- Read the label to be sure that the product is authorized for use on the crop and pest you intend to control, and make sure it is legal to use the product in the state, county, or other location where it will be applied.
- Read and understand the safety precautions (such as the use of personal protective equipment) and application restrictions.
- Make sure that the brand name product is listed in your Organic System Plan and approved by your USDA-approved certifier. If you are trying to deal with an unanticipated pest problem, get approval from your certifier before using a product that is not listed in your plan—doing otherwise may put your certification at risk.
- It is important to note that the terms "natural" and "organic are not synonymous. If something is labeled as “natural,” it does not imply that it is allowed in organic production.
Note that, although OMRI and WSDA lists are good places to identify potentially useful products, all products that you use must be approved by your certifier. For more information on how to determine whether a pest control product can be used on your farm, see the related article, Can I Use This Input On My Organic Farm?
Reading the Label
The front side of the label contains the brand name, product type, EPA registration number, EPA establishment number, manufacturer name and address, active ingredient and other ingredients common names, chemical names, net contents, logos, precautionary statements, and an inside booklet (see Fig. 3).
Figure 3. PyGanic® Gardening label containing brand name, product type, EPA registration number, EPA establishment number, manufacturer name and address, active ingredient and other ingredients common names, chemical names, net contents, logos, precautionary statements, and an inside booklet.

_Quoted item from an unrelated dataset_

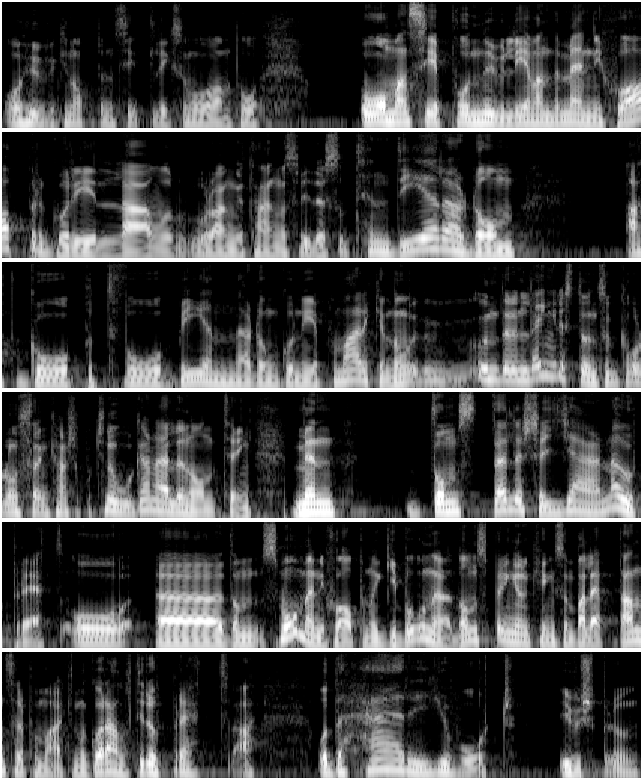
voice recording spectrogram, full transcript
och huvudknoppen sitter liksom ovanpå. Och om man ser på nulevande människoapor, gorilla, orangutang och så vidare, så tenderar de att gå på två ben när de går ner på marken. De, under en längre stund så går de sen kanske på knogarna eller någonting. Men de ställer sig gärna upprätt och uh, de små människoaporna, gibbonerna, de springer omkring som balettdansare på marken och går alltid upprätt. Va? Och det här är ju vårt ursprung.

The brand, trade, or product name is a specific name that a manufacturer uses to advertise and sell their product.
The product type indicates the purpose for which the product can be used. For example, PyGanic® can be used in gardening to control insect pests.
EPA Establishment Number
This number indicates the facility that produced the product.
EPA Registration Number
This number shows that the product has been registered, and the label has been approved by the United States Environmental Protection Agency (EPA).
This statement indicates the common or chemical names of the ingredients that have been used in the pesticide and their percentages.
Active ingredients show the chemicals that are used to control the insect pests or pathogens and their total concentrations. All the chemicals are listed by their common names or chemical names.
It is not required to list all other ingredients individually. However, their cumulative content in percent must be written. In EPA-certified products, the other ingredients cannot be anything other than organic substances, or substances considered to be a health or environmental risk by the EPA.
The net contents is the total amount that the container holds.
These warnings provide critical information about the possible hazards associated with the product.
The booklet contains information about the use of the product, instructions about precautions and first aid in case of accidental exposure and spills.
Manufacturer Name and Address
The manufacturer’s contact details are provided in case further information is needed about the product.
This work was supported by the NIFA Hatch/Multi-state grant (S009).
References and Citations
- Andrews, N., B. Baker, and J. Riddle. Can I use this input on my organic farm? [Online]. eXtension Foundation, eOrganic Community of Practice. Available at: https://eorganic.org/node/2473 (Verified 18 August 2021).
- Organic Materials Review Institute [Online]. Available at: https://omri.org (Verified 18 August 2021).
- United States Environmental Protection Agency (US-EPA). PRN 2003-1: Labeling of pesticide products under the National Organic Program [Online]. Available at: https://www.epa.gov/pesticide-labels/labeling-pesticide-products-under-national-organic-program (Verified 18 August 2021).
- Washington State Department of Agriculture Organic Program. WSDA Organic Program—Organic Input Material List [Online]. Available at: https://cms.agr.wa.gov/getmedia/6322228c-c949-44a2-926c-2a86739269e3/WSDA_Organic_Input_Material_List (Verified 18 August 2021).